"So, the race will begin here. Depending on when you arrive, you will begin. Sharina, you arrived first, you start first. Delani second, Dre third. You will receive clues that will lead you to the end of the race." She gave Sharina, Delani, and Dre each one of the envelopes she was holding. "You may open them now. And Sharina, go ahead and start. Delani will begin twenty minutes after you; Dre twenty minutes after her."
Dre only half-listened to these last words after opening her envelope. She couldn't make head or tail of these beautiful characters on the paper. She wasn't good at reading regular languages, and this seemed like something ancient.
She groaned inwardly. She hadn't even started, and she was sure she wasn't going to finish. If she couldn't understand the clues, how would she?
She watched Sharina retreat into the distance. Nervousness filled her. Sharina may already be a step ahead of them—she was gifted in languages. Delani, however, Dre knew had just about as many clues as herself. Confusion was written all over the poor girl's face.
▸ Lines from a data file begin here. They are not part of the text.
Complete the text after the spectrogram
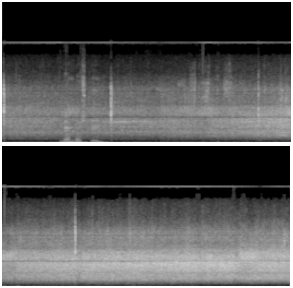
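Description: A stadium crowd roars steadily, slowly growing louder.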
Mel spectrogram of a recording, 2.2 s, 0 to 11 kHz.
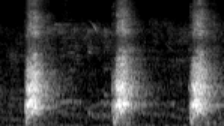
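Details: German Shepherd named Leo barking excitedly at another dog he has spotted, barking until out of breath: three loud, evenly spaced single barks, about one every 0.85 seconds, in an otherwise quiet setting.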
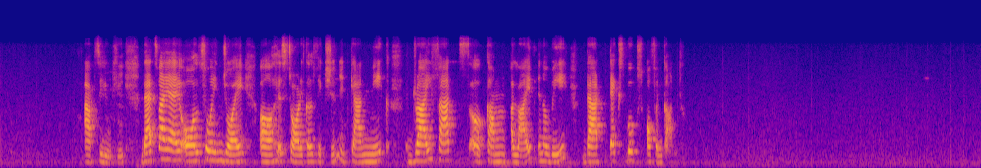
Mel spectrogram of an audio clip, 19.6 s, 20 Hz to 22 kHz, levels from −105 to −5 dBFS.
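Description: Speech here carries no technical faults; it has passed through ordinary call microphone processing and a WebRTC call path whose codec leaves nothing above about 8 kHz, a band limit that fits Opus coding at a moderate call bitrate.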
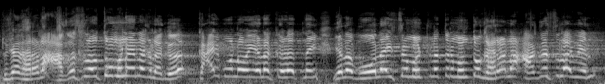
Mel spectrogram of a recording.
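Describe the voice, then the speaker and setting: A man's voice: very high voice, a little fast, pushed and bright, in a large hall, voice pushed up. A male preacher voicing village milkmaid women who complain, laughing and exasperated.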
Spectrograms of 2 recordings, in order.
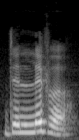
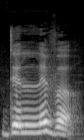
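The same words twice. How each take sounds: No difference in how they are said.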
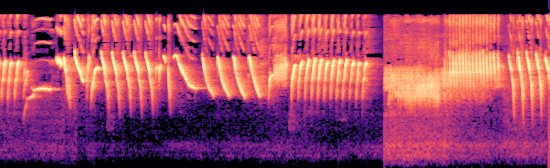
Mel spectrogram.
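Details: Canary song for prompting other canaries to sing: quick runs of high downward-sweeping notes and rapid trills, broken by a harsh buzzy burst before the trilling resumes.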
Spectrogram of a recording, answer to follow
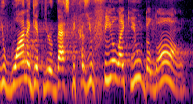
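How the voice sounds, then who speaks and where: A woman with a slight Spanish accent speaks in an animated tone at a moderate pace, her pitch high with ordinary variation. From Venezuela. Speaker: motivational speaker and former news anchor. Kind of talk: motivational talk.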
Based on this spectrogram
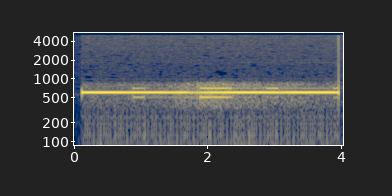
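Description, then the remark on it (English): A steady, pure beat-note tone from a shortwave carrier holds unbroken for about four seconds over a faint hiss of receiver noise, starting and stopping abruptly. “You will hear a beat note of about 600 Hz from the WWV carrier in this demonstration.”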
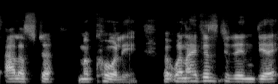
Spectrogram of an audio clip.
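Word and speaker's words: Alastair Macaulay: works and if you want to check the pronunciation of my name it's alistair macaulay but when i visited india it was a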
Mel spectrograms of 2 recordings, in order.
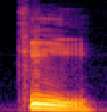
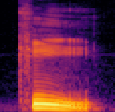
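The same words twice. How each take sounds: The two takes are said the same way.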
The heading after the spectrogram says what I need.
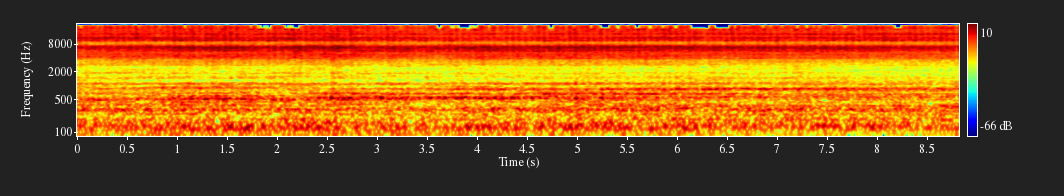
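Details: A home air conditioner runs with a loud, steady droning hiss that never lets up; a contractor blamed the motor, but this is unconfirmed.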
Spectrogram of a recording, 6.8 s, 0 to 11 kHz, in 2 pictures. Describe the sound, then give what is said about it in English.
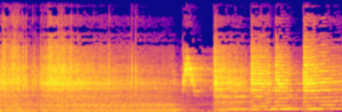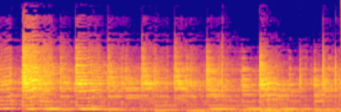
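A baritone electric guitar played through an amp on the neck pickup, loud: a thick, distorted chord rings for two seconds, then a run of picked notes and chords follows, with no talking. “That's in the bridge position on number 4 on the baritone. Let's go to the middle. Whoa. And let's go to the neck.”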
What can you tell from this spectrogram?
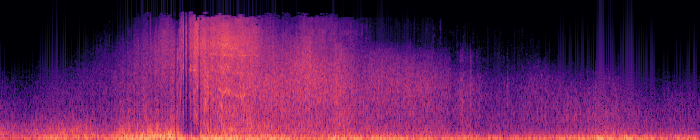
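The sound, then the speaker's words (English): A loud explosion bursts out about a second in, its blast roaring through a deep, sustained rumble that slowly fades over several seconds. No voices are heard. “One Thursday night, sitting around the television watching Tough as Nails, John and Frank hear a very loud noise. The noise sounded as loud as an explosion.”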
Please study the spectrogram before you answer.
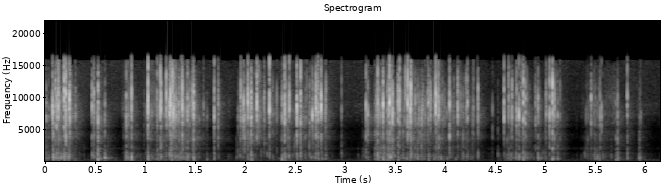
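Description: A full clear plastic wrapper around a chocolate muffin is crinkled and squeezed with the fingers of both hands. It gives dense, bright crackling crinkles in uneven bursts that rise and fade, with little low end.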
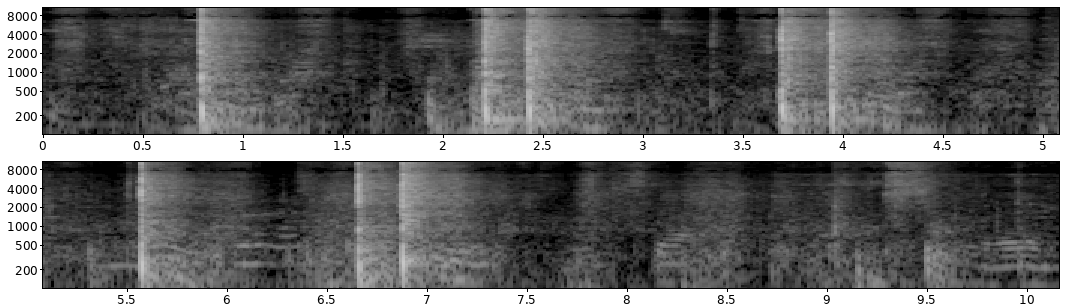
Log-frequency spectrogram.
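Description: Boxing gloves striking focus mitts in pad work: about eight sharp smacks, several landing in quick one-two pairs.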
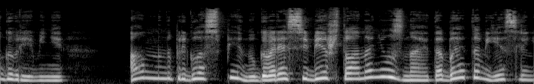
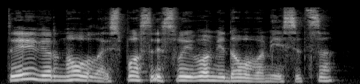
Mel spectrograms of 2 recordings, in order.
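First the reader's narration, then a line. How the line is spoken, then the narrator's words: Laughing. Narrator (Russian): Анна рассмеялась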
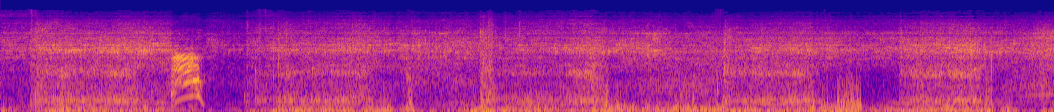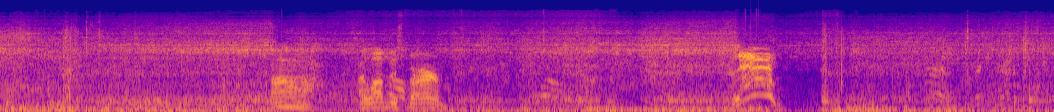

Dre examined the interesting characters. They reminded her of water because of the way they seemed to flow gracefully on the page. They reminded Dre of nothing at all; no letters, shapes, pictures, or anything Dre could think of resembled these letters.
Delani left, and twenty minutes after, Dre followed. She walked through the forest, wondering uneasily about what to do with these clues.
Suddenly, a blast of sunlight hit Dre head-on, causing her to cover her face. She had stepped out of the forest without realizing it. "Oh wow," she gasped. Small farms were about a half-mile away from her, people working hard in the fields. The Natress fingered her envelope glancing about the open land. There were hardly any trees in sight; that wasn't right. So many people were around the farms: talking, working, cooking, and a large score of other things Dre had never really witnessed properly. Dre had never seen this amount of people in what spot. She was also trying to adjust to the sunlight; she was used to the beams being sheltered by the trees.
Everything was so different. Dre started to get a little panicked. What if she didn't have enough knowledge of the land outside the Sher Woods to make it? She knew she probably didn't. Oh dear…
She made herself think about the clues to get her mind off of the amazingly different land around her. Think. Where would someone be who could decipher this language? Somebody, anybody, who understood it?
It hit her. "A library."
* * * * *
Oh wow, I finally got Dre out into the world; she has been in my head for a long time. I'm actually happy with this chapter. I've written it a billion times, and they all proved sort of unsatisfactory.
Savonna is greatly influenced by Artemis of Greek mythology, so don't bug me about it. That's because the first Dreana I ever had was a nymph attendant of Artemis. So, yeah.